Thanks to online marketplaces, such as eBay, auto transporting has grown as an industry. However, at this stage, it remains highly unregulated. The following tips will help you choose the best company for your needs, taking care to be safe, secure, and sensible.
When considering a vehicle shipping company, get price quotes from a variety of companies before choosing. You can get quotes directly from a company’s website, or you can use websites that offer quotes from multiple companies at a time.
Be sure to enter as much information about the shipment as you can provide: the more information, the more accurate the quote.
Do you have a standard vehicle, or does your automobile have modifications, e.g. lift kits, larger tires, lowered suspensions? Most automatic bids will be for the standard passenger vehicle. Those vehicles with modifications will cost more.
Avoid companies that charge upfront fees. When deciding upon a company, don’t take the lowest priced bidder. Companies that bid low often lure customers, then attempt to locate a carrier for the low price. When carriers turn down the offer, your car won’t be moved. Those companies who bid in the median range are generally the most reliable.
Get familiar with the types of transporters available. There are tractor- trailers (single and multiple vehicle loads) and hotshots. Hotshots are small trucks that carry one vehicle at a time. Though they are more expensive, they provide faster service because they only have one delivery; you don’t have to wait on other customers to fill empty slots. Hotshots can navigate neighborhood streets and can often make the delivery right to your home. Tractor-trailers, on the other hand, are often cheaper because the transport cost is spread among several clients.
If you choose multiple vehicle tractor-trailers for shipment, consider whether you prefer a top deck or lower deck position. Cars on the upper level are more exposed to the environment, but cars on the lower deck can receive drippings of oil and fluids from above.
If you have a collectible or more expensive vehicle, consider a closed trailer for shipment. While it’s more expensive, your 1965 Mustang with original paint will thank you.
To know if the bidding company is legitimate, check for DOT and MC numbers. All auto transporters must be registered with the Department of Transportation and have an active USDOT and motor carrier (MC) number. Numbers should be provided on the shipping company’s website. The only exception is in the case of forwarders and brokers. A broker doesn’t own trucks, rather they focus on finding the best auto shipping company for your vehicle. A forwarder acts as an agent between the client and a shipping company arranging documentation, terms of carriage, and customs clearance. Brokers and forwarders only have MC numbers.
Though you have insurance on your vehicle, most household policies won’t cover a car when it’s in transit. Check with your insurance provider to see if they have “rider” policies. All transport companies are required to carry liability and cargo insurance. Request written proof of coverage before booking with a carrier. It is not too much to ask, and reputable transportation providers won’t hesitate to provide the information.
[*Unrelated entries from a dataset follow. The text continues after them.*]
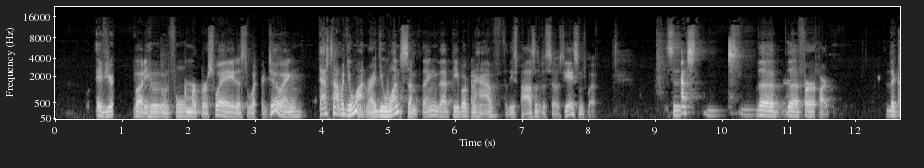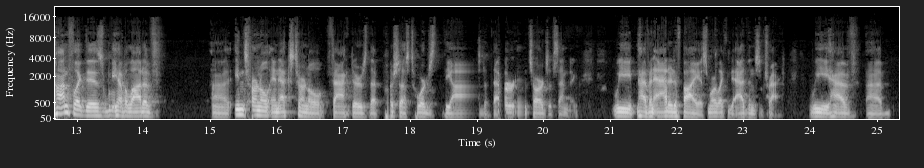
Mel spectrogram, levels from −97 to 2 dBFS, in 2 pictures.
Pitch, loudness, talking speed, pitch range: 100 Hz, -22 LUFS, 180 wpm, 90-115 Hz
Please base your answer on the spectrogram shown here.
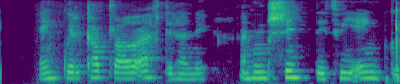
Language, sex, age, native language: Icelandic, male, 11, Icelandic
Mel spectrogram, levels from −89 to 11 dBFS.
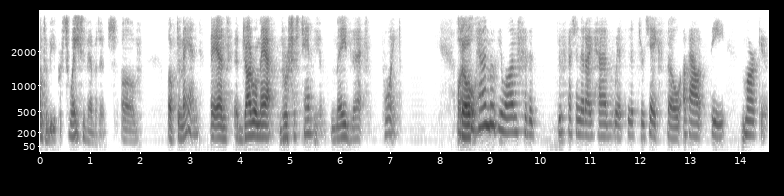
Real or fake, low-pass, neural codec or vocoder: fake; 3.6 kHz; codec, 16 kHz, 0.5 kbps, X-Codec, WavLM features, trained on Multilingual LibriSpeech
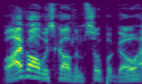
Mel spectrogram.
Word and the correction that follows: Sopoaga: I don't know why, just in my head. – Yeah. – And now it hurts me because that's not how you say it. – Yeah. – Sopoaga.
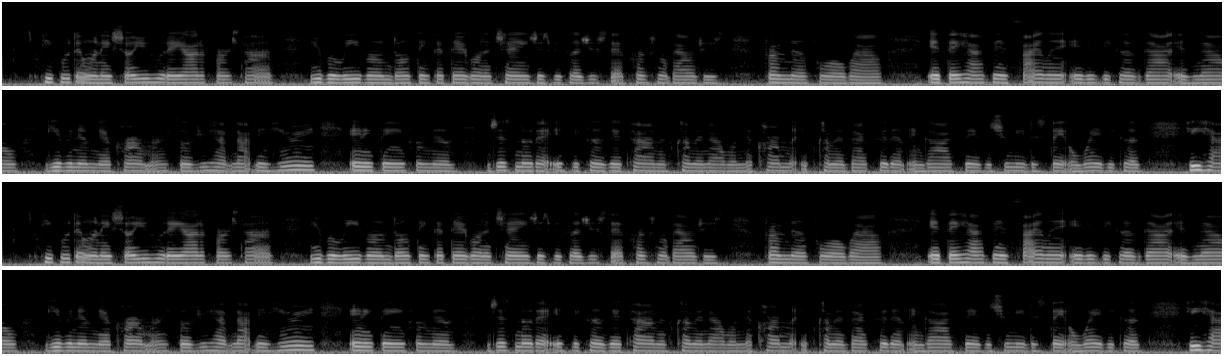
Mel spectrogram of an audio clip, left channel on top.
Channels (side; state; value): both; normal; correlation 0.40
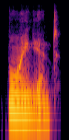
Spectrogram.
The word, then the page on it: poignant: Indian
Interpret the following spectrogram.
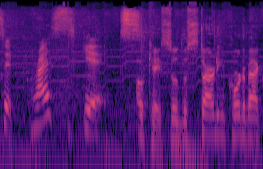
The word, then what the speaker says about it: Prescott: Okay, looks like Prescott. Right, but they pronounce it Prescott.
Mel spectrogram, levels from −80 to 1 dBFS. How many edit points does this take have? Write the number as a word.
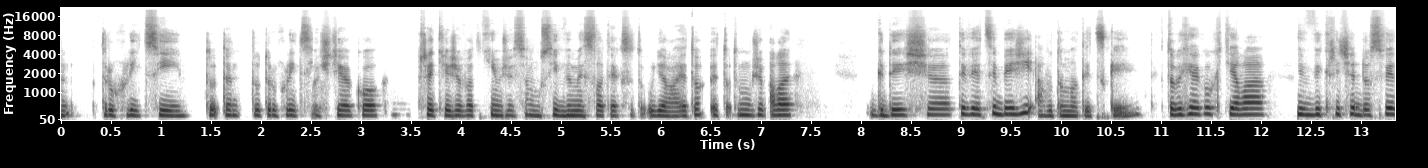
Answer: six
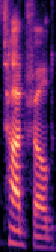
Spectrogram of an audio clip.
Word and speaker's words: Todtfeld: if you google toddfeld good luck with the silent t in the middle of my last name you'll end up on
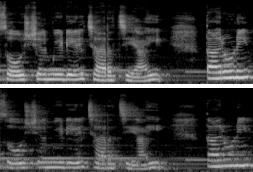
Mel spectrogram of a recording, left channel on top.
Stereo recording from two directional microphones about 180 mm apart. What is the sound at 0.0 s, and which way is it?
A woman's voice, 45° left (ahead or behind).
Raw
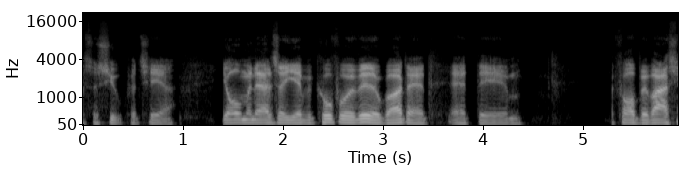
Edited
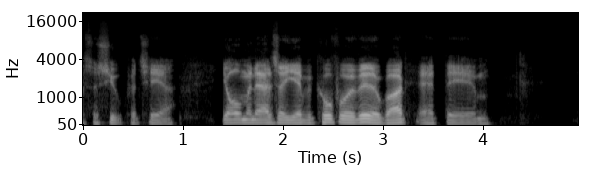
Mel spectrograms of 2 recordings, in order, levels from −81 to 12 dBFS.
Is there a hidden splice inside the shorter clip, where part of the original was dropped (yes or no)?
yes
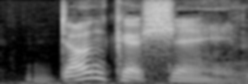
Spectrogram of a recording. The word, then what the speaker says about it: Dunkashane: The restaurant would be named Dunkashane, pronounced as the Wayne Newton song, so Americans would understand the joke.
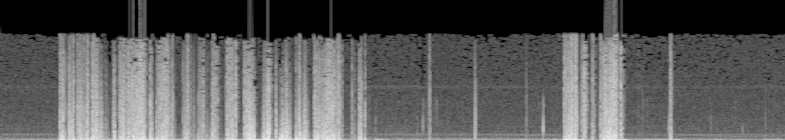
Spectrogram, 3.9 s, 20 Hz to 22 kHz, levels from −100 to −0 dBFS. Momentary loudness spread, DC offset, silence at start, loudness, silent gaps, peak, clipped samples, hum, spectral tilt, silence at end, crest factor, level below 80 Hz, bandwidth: 22 LU; under 0.1%; 0 s; -12 LUFS; none; 0 dBFS; under 0.1%; none; -3.5 dB/octave; 0 s; 12 dB; -16 dBFS; 17.5 kHz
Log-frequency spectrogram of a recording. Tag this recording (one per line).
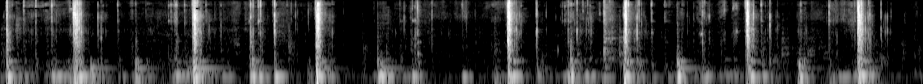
Rennes
CityRings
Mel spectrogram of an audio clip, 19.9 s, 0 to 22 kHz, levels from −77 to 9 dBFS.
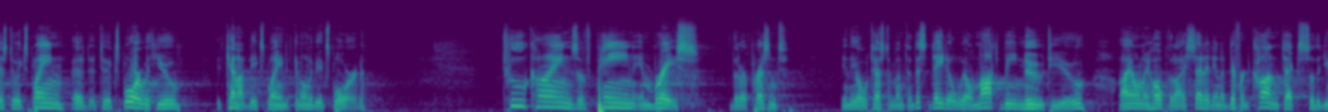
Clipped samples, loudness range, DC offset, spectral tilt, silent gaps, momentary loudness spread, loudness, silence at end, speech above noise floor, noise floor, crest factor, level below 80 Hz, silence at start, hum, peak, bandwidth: under 0.1%; 7 LU; under 0.1%; -5.5 dB/octave; none; 11 LU; -24 LUFS; 0 s; 39 dB; -62 dBFS; 22 dB; -42 dBFS; 0 s; none; -2 dBFS; 19 kHz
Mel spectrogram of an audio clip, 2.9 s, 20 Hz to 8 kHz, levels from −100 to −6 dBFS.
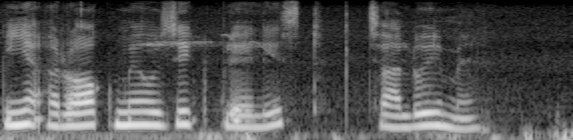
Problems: none marked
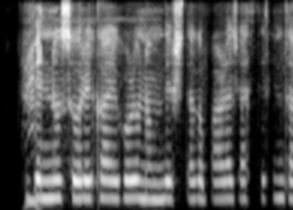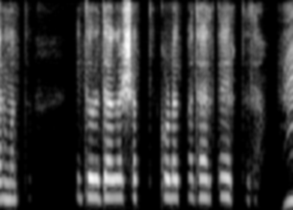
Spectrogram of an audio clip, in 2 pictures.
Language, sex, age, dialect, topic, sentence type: Kannada, female, 18-24, Northeastern, agriculture, statement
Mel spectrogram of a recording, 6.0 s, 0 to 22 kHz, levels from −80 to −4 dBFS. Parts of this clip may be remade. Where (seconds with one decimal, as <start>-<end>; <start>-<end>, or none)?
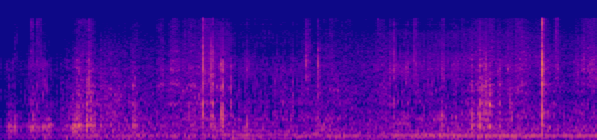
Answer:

Customer feedback is invaluable to a transport company. Use sites such as rip-off report, m3cents.com, or complaintsboard.com to check the company name before finalizing the deal. Search the Internet for reviews and better business bureau rankings. Avoid doing business with newer companies who don’t yet have established reputations. The industry as of now remains highly unregulated with many inferior companies taking advantage of unsuspecting customers. Do your homework up front so your vehicle is not a statistic.
Once you decide upon a carrier, consider the following basic principles of shipment before the trip:
- Read the contract completely before you sign it. Pay special attention to the small print for hidden fees.
- Remove all personal or valuable items from your vehicle.
- Try to have less than a quarter of a tank of gas in your vehicle for the move. Gasoline is added weight, which equates to added cost for the carrier. This cost will be passed on to you.
- Wash your car before the trip. A clean vehicle is easier to inspect, thus making the condition easily reported upon pickup and delivery.
- Make sure the carrier completes a vehicle inspection before transit.
- Document the mileage on your car before and after delivery.
Written By:Joe Webster
Joe Webster began his journey in the auto transport field by attending the University of Southern California (USC), where he graduated with a Bachelor of Business Marketing.
After college, he started his career in the auto transport industry from the bottom up and has done virtually every job there is to do at A-1 Auto Transport, including but not limited to: Truck Driver, Dispatch, Sales, PR, Bookkeeping, Transport Planner, Transport Manager, International Transport Manager, Brokering, Customer Service, and Marketing. Working with his mentor Tony Taylor, Joe Webster has learned the ins and outs of this industry which is largely misunderstood.
With over 30 years experience in the industry, we've been helping people ship their vehicles, motorcycles, RV's, heavy equipment, household goods and more across the country or overseas without a hitch. Ask us anything.